◆ Assigned task ◆
Each line of the records is to be returned verbatim, with the images omitted.

◆ Input ◆
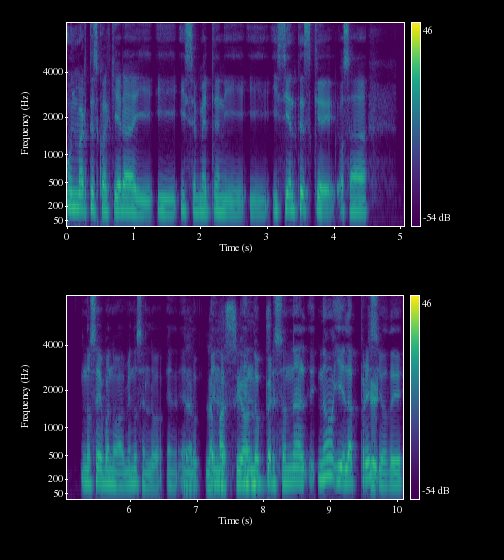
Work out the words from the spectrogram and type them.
un martes cualquiera y, y, se meten y, y, sientes que, o sea, no sé, bueno, al menos en lo, en, lo, en, lo, personal, no, y el aprecio de,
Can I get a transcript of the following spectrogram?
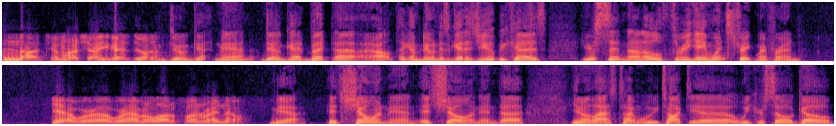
Not too much. How you guys doing? I'm doing good, man. I'm doing good, but uh, I don't think I'm doing as good as you because you're sitting on a little three game win streak, my friend. Yeah, we're uh, we're having a lot of fun right now. Yeah, it's showing, man. It's showing. And uh, you know, last time we talked to you a week or so ago,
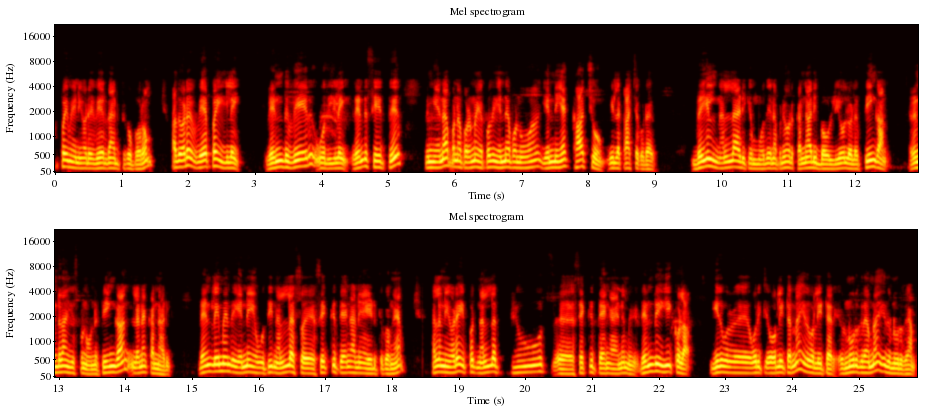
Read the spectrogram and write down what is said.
குப்பை மேனியோட வேர் தான் எடுத்துக்க போகிறோம் அதோட வேப்ப இலை ரெண்டு வேர் ஒரு இலை ரெண்டு சேர்த்து நீங்கள் என்ன பண்ண போகிறோம்னா எப்போதும் என்ன பண்ணுவோம்? எண்ணெயை காய்ச்சுவோம் இல்லை காய்ச்சக்கூடாது. வெயில் நல்லா அடிக்கும் போது என்ன பண்ணுவோம்? ஒரு கண்ணாடி பவுல்லையோ இல்லை பீங்கான் ரெண்டு தான் யூஸ் பண்ணுவோம். ஒன்று பீங்கான் இல்லைன்னா கண்ணாடி. ரெண்டுலேயுமே இந்த எண்ணெயை ஊற்றி நல்ல செக்கு தேங்காய் எண்ணெயை எடுத்துக்கோங்க. நல்லெண்ணெயோட இப்போ நல்ல பியூர் செக்கு தேங்காய் எண்ணெய் ரெண்டு ஈக்குவலாக இது ஒரு ஒரு ஒரு லிட்டர்னா இது ஒரு லிட்டர் நூறு கிராம்னா இது நூறு கிராம்.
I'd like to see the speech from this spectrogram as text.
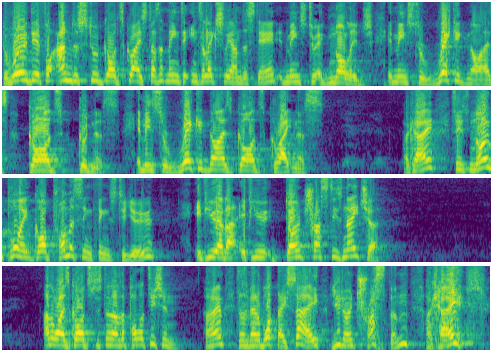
The word, therefore, understood God's grace doesn't mean to intellectually understand. It means to acknowledge. It means to recognize God's goodness. It means to recognize God's greatness. Okay? See, it's no point God promising things to you if you, a, if you don't trust His nature. Otherwise, God's just another politician. It doesn't matter what they say, you don't trust them. Okay?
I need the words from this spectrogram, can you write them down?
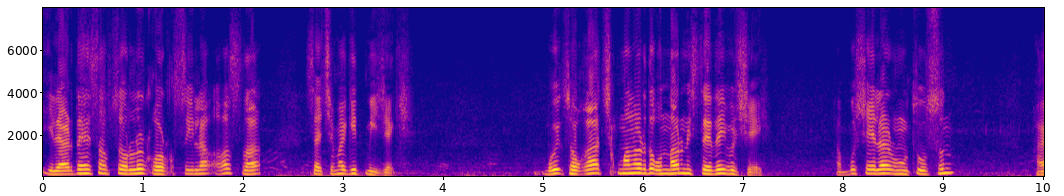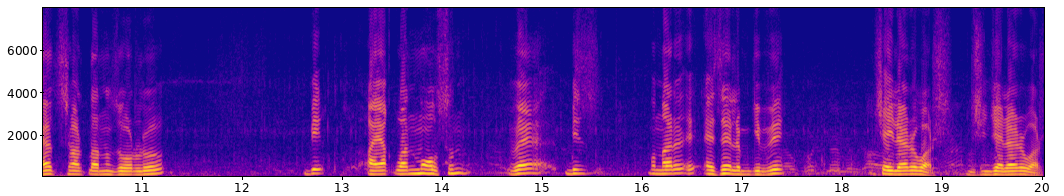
ileride hesap sorulur korkusuyla asla seçime gitmeyecek. Bu sokağa çıkmaları da onların istediği bir şey. Bu şeyler unutulsun. Hayat şartlarının zorluğu bir ayaklanma olsun ve biz bunları ezelim gibi şeyleri var, düşünceleri var.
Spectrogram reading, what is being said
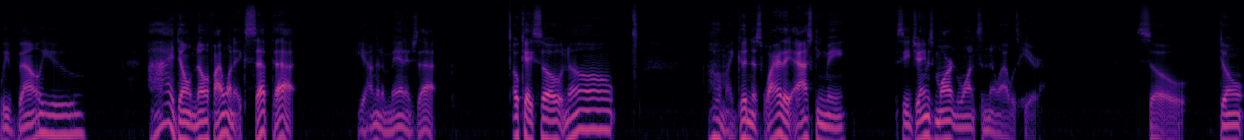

◆ Task result ◆
Work out the words from the spectrogram and type them.
un martes cualquiera y, y, se meten y, y, sientes que, o sea, no sé, bueno, al menos en lo, en, lo, en, lo, personal, no, y el aprecio de,
Can I get a transcript of the following spectrogram?
Not too much. How you guys doing? I'm doing good, man. I'm doing good, but uh, I don't think I'm doing as good as you because you're sitting on a little three game win streak, my friend. Yeah, we're uh, we're having a lot of fun right now. Yeah, it's showing, man. It's showing. And uh, you know, last time we talked to you a week or so ago,
Read the spectrogram and write down what is said.
குப்பை மேனியோட வேர் தான் எடுத்துக்க போகிறோம் அதோட வேப்ப இலை ரெண்டு வேர் ஒரு இலை ரெண்டு சேர்த்து நீங்கள் என்ன பண்ண போகிறோம்னா எப்போதும் என்ன பண்ணுவோம்? எண்ணெயை காய்ச்சுவோம் இல்லை காய்ச்சக்கூடாது. வெயில் நல்லா அடிக்கும் போது என்ன பண்ணுவோம்? ஒரு கண்ணாடி பவுல்லையோ இல்லை பீங்கான் ரெண்டு தான் யூஸ் பண்ணுவோம். ஒன்று பீங்கான் இல்லைன்னா கண்ணாடி. ரெண்டுலேயுமே இந்த எண்ணெயை ஊற்றி நல்ல செக்கு தேங்காய் எண்ணெயை எடுத்துக்கோங்க. நல்லெண்ணெயோட இப்போ நல்ல பியூர் செக்கு தேங்காய் எண்ணெய் ரெண்டு ஈக்குவலாக இது ஒரு ஒரு ஒரு லிட்டர்னா இது ஒரு லிட்டர் நூறு கிராம்னா இது நூறு கிராம்.
I'd like to see the speech from this spectrogram as text.
The word, therefore, understood God's grace doesn't mean to intellectually understand. It means to acknowledge. It means to recognize God's goodness. It means to recognize God's greatness. Okay? See, it's no point God promising things to you if you, a, if you don't trust His nature. Otherwise, God's just another politician. It doesn't matter what they say, you don't trust them. Okay?
I need the words from this spectrogram, can you write them down?
ileride hesap sorulur korkusuyla asla seçime gitmeyecek. Bu sokağa çıkmaları da onların istediği bir şey. Bu şeyler unutulsun. Hayat şartlarının zorluğu bir ayaklanma olsun ve biz bunları ezelim gibi şeyleri var, düşünceleri var.
Spectrogram reading, what is being said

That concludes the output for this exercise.